Leaving the pictures aside, repeat every line below exactly.

● ● ● ● ● ● ●

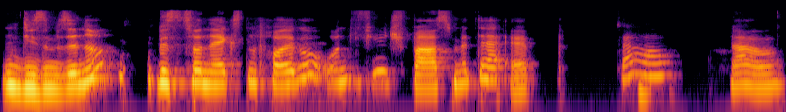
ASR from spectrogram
In diesem Sinne, bis zur nächsten Folge und viel Spaß mit der App. Ciao. Ciao.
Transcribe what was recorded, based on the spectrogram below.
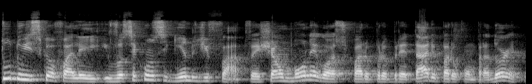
tudo isso que eu falei e você conseguindo de fato fechar um bom negócio para o proprietário e para o comprador,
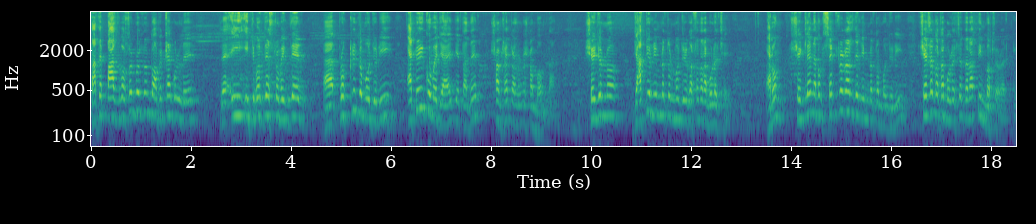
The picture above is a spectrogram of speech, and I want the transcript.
তাতে পাঁচ বছর পর্যন্ত অপেক্ষা করলে এই ইতিমধ্যে শ্রমিকদের প্রকৃত মজুরি এতই কমে যায় যে তাদের সংসার চালানো সম্ভব না। সেই জন্য জাতীয় নিম্নতম মজুরির কথা তারা বলেছে। এবং সেগলেন এবং সেক্টরাল যে নিম্নতম মজুরি, সেটার কথা বলেছে তারা তিন বছর আর কি।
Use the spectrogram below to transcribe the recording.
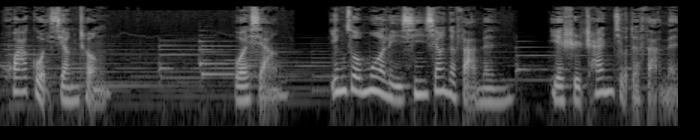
花过香成。”我想，应做茉莉新香的法门，也是掺酒的法门。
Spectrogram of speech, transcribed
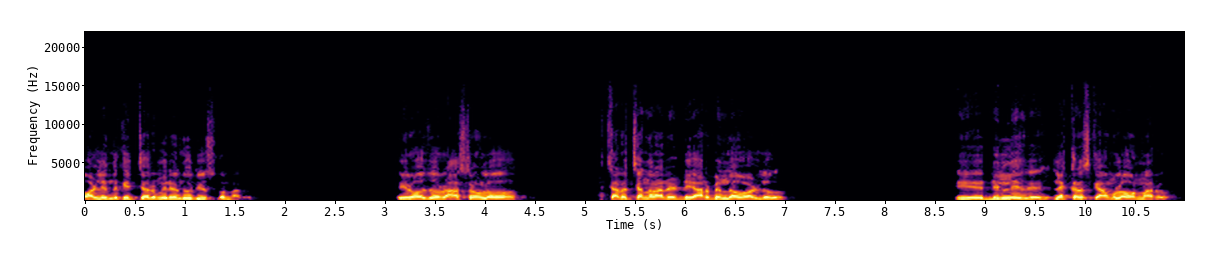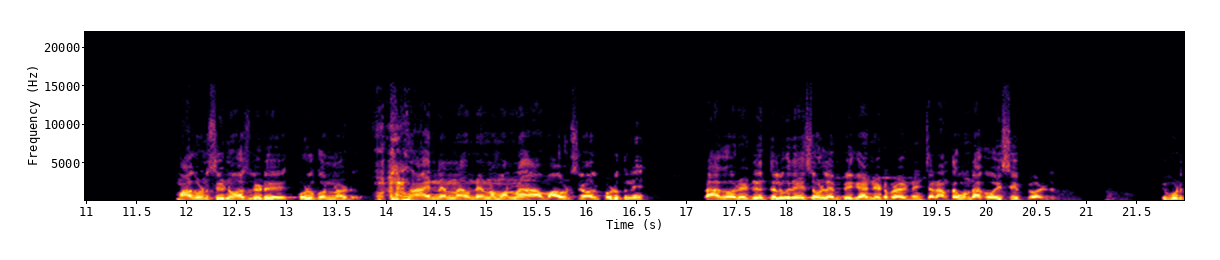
వాళ్ళు ఎందుకు ఇచ్చారు? మీరు ఎందుకు తీసుకున్నారు? ఈరోజు రాష్ట్రంలో శరత్ చంద్రారెడ్డి అరబిందో వాళ్ళు ఈ ఢిల్లీ లెక్కర్ స్కామ్లో ఉన్నారు. మాగుండు శ్రీనివాసరెడ్డి కొడుకు ఉన్నాడు ఆయన నిన్న నిన్న మొన్న ఆ మాగుండు శ్రీనివాస కొడుకుని రాఘవరెడ్డిని తెలుగుదేశంలో ఎంపీ క్యాండిడేట్ ప్రకటించారు. అంతకుముందాక వైసీపీ వాళ్ళు. ఇప్పుడు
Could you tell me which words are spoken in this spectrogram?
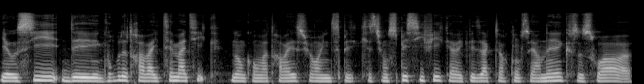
Il y a aussi des groupes de travail thématiques. Donc on va travailler sur une question spécifique avec les acteurs concernés, que ce soit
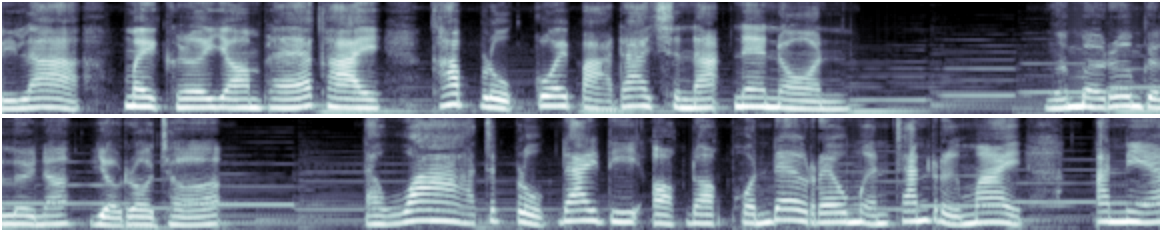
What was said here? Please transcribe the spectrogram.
ริล่าไม่เคยยอมแพ้ใคร ข้าปลูกกล้วยป่าได้ชนะแน่นอน งั้นมาเริ่มกันเลยนะ อย่ารอช้า แต่ว่าจะปลูกได้ดีออกดอกผลได้เร็วเหมือนฉันหรือไม่ อันเนี้ย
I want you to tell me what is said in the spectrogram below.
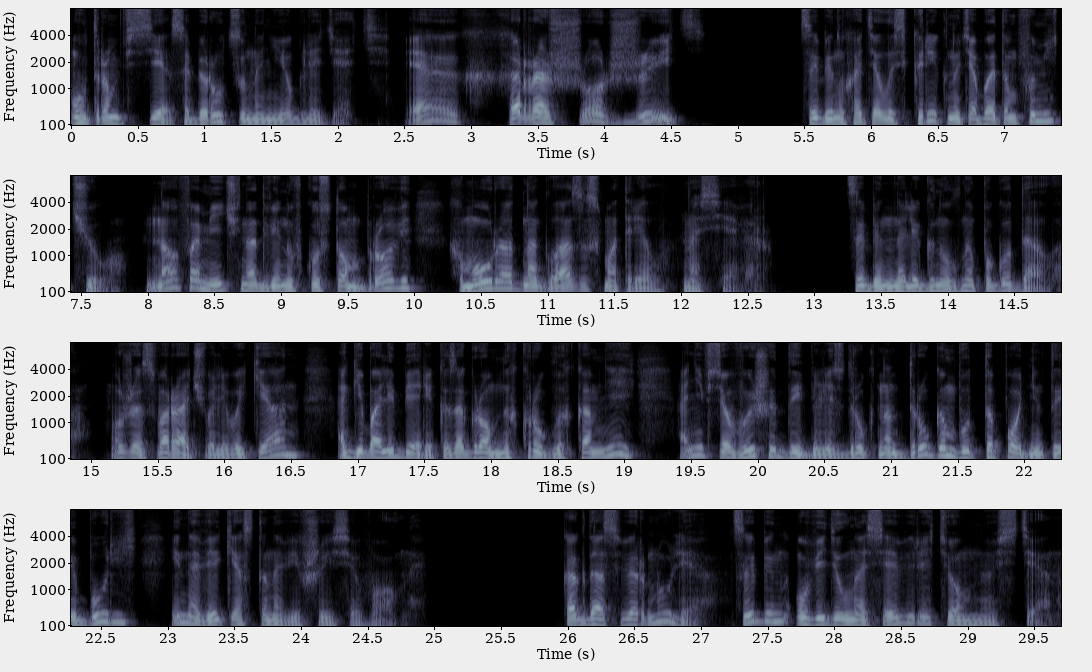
Утром все соберутся на нее глядеть. Эх, хорошо жить. Цыбину хотелось крикнуть об этом Фомичу, но Фомич, надвинув кустом брови, хмуро одноглазо смотрел на север. Цыбин налегнул на погудало. Уже сворачивали в океан, огибали берег из огромных круглых камней, они все выше дыбились друг над другом, будто поднятые бурей и навеки остановившиеся волны. Когда свернули, Цыбин увидел на севере темную стену.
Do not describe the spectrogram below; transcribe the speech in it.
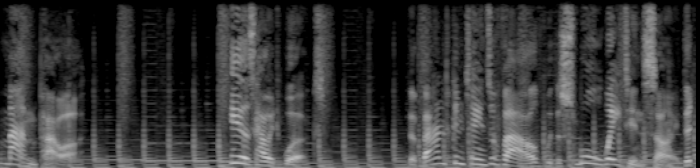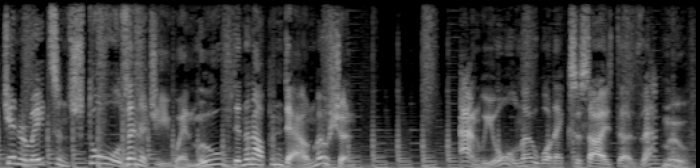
manpower. Here's how it works. The band contains a valve with a small weight inside that generates and stores energy when moved in an up and down motion. And we all know what exercise does that move,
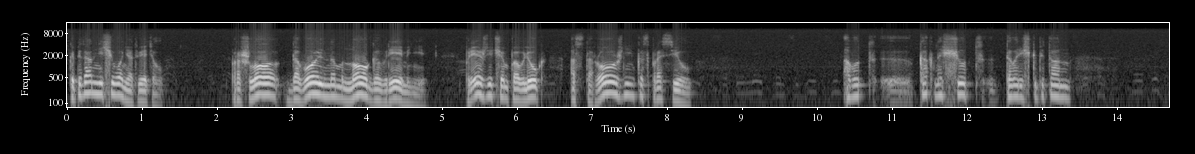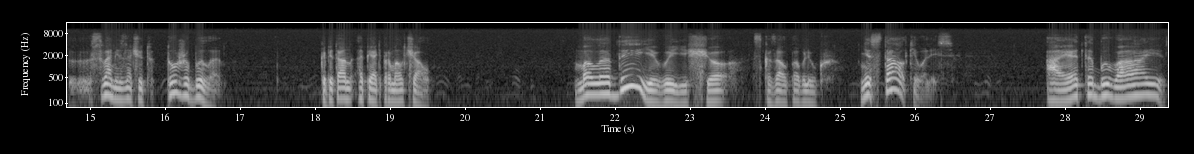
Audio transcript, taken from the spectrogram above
Капитан ничего не ответил. Прошло довольно много времени, прежде чем Павлюк осторожненько спросил: "А вот э, как насчет, товарищ капитан, э, с вами, значит, тоже было?" Капитан опять промолчал. "Молодые вы еще», — сказал Павлюк. "Не сталкивались. А это бывает.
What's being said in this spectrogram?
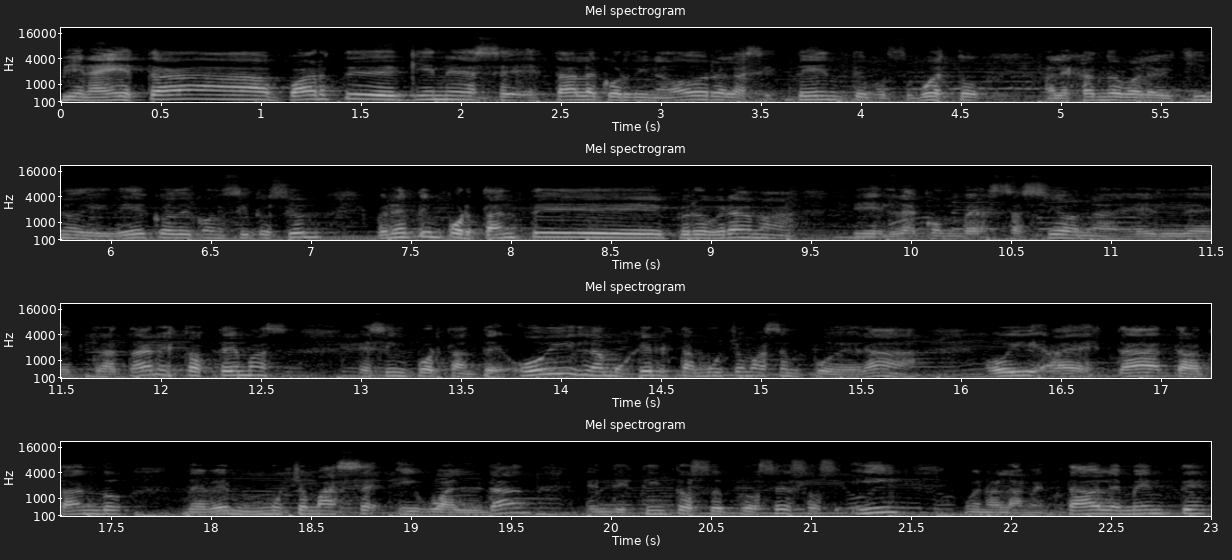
Bien, ahí está parte de quienes está la coordinadora, el asistente, por supuesto, Alejandro Palavicino de IDECO de Constitución, con este importante programa, eh, la conversación, el eh, tratar estos temas es importante. Hoy la mujer está mucho más empoderada, hoy ah, está tratando de haber mucha más igualdad en distintos procesos y, bueno, lamentablemente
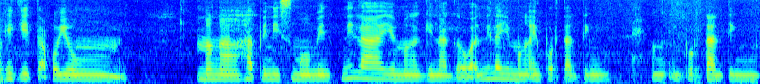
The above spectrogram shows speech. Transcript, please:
Makikita ko yung mga happiness moment nila yung mga ginagawa nila yung mga importanteng mga importanteng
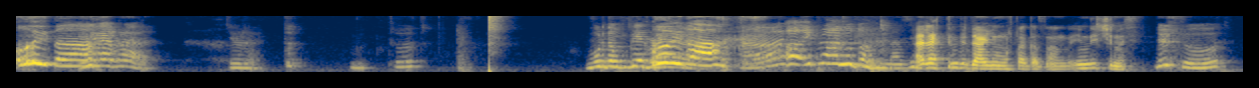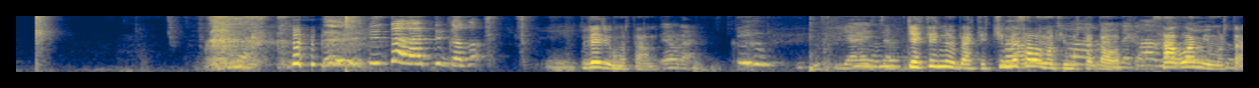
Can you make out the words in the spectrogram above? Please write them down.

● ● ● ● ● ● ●

Answer space.
ASR from spectrogram
In diesem Sinne, bis zur nächsten Folge und viel Spaß mit der App. Ciao. Ciao.
Transcribe what was recorded, based on the spectrogram below.
tudo isso que eu falei e você conseguindo de fato fechar um bom negócio para o proprietário e para o comprador,
The picture above is a spectrogram of speech, and I want the transcript.
তাতে পাঁচ বছর পর্যন্ত অপেক্ষা করলে এই ইতিমধ্যে শ্রমিকদের প্রকৃত মজুরি এতই কমে যায় যে তাদের সংসার চালানো সম্ভব না। সেই জন্য জাতীয় নিম্নতম মজুরির কথা তারা বলেছে। এবং সেগলেন এবং সেক্টরাল যে নিম্নতম মজুরি, সেটার কথা বলেছে তারা তিন বছর আর কি।
Use the spectrogram below to transcribe the recording.
花过香成。”我想，应做茉莉新香的法门，也是掺酒的法门。
Spectrogram of speech, transcribed
వాళ్ళు ఎందుకు ఇచ్చారు? మీరు ఎందుకు తీసుకున్నారు? ఈరోజు రాష్ట్రంలో శరత్ చంద్రారెడ్డి అరబిందో వాళ్ళు ఈ ఢిల్లీ లెక్కర్ స్కామ్లో ఉన్నారు. మాగుండు శ్రీనివాసరెడ్డి కొడుకు ఉన్నాడు ఆయన నిన్న నిన్న మొన్న ఆ మాగుండు శ్రీనివాస కొడుకుని రాఘవరెడ్డిని తెలుగుదేశంలో ఎంపీ క్యాండిడేట్ ప్రకటించారు. అంతకుముందాక వైసీపీ వాళ్ళు. ఇప్పుడు
Could you tell me which words are spoken in this spectrogram?
Il y a aussi des groupes de travail thématiques. Donc on va travailler sur une question spécifique avec les acteurs concernés, que ce soit
What was said here? Please transcribe the spectrogram.
ริล่าไม่เคยยอมแพ้ใคร ข้าปลูกกล้วยป่าได้ชนะแน่นอน งั้นมาเริ่มกันเลยนะ อย่ารอช้า แต่ว่าจะปลูกได้ดีออกดอกผลได้เร็วเหมือนฉันหรือไม่ อันเนี้ย
I want you to tell me what is said in the spectrogram below.
Утром все соберутся на нее глядеть. Эх, хорошо жить. Цыбину хотелось крикнуть об этом Фомичу, но Фомич, надвинув кустом брови, хмуро одноглазо смотрел на север. Цыбин налегнул на погудало. Уже сворачивали в океан, огибали берег из огромных круглых камней, они все выше дыбились друг над другом, будто поднятые бурей и навеки остановившиеся волны. Когда свернули, Цыбин увидел на севере темную стену.
Do not describe the spectrogram below; transcribe the speech in it.
manpower. Here's how it works. The band contains a valve with a small weight inside that generates and stores energy when moved in an up and down motion. And we all know what exercise does that move,
Audio transcript, taken from the spectrogram above
Капитан ничего не ответил. Прошло довольно много времени, прежде чем Павлюк осторожненько спросил: "А вот э, как насчет, товарищ капитан, э, с вами, значит, тоже было?" Капитан опять промолчал. "Молодые вы еще», — сказал Павлюк. "Не сталкивались. А это бывает.
What's being said in this spectrogram?
Bien, ahí está parte de quienes está la coordinadora, el asistente, por supuesto, Alejandro Palavicino de IDECO de Constitución, con este importante programa, eh, la conversación, el eh, tratar estos temas es importante. Hoy la mujer está mucho más empoderada, hoy ah, está tratando de haber mucha más igualdad en distintos procesos y, bueno, lamentablemente
The above spectrogram shows speech. Transcript, please:
Makikita ko yung mga happiness moment nila yung mga ginagawa nila yung mga importanteng mga importanteng
Can you make out the words in the spectrogram above? Please write them down.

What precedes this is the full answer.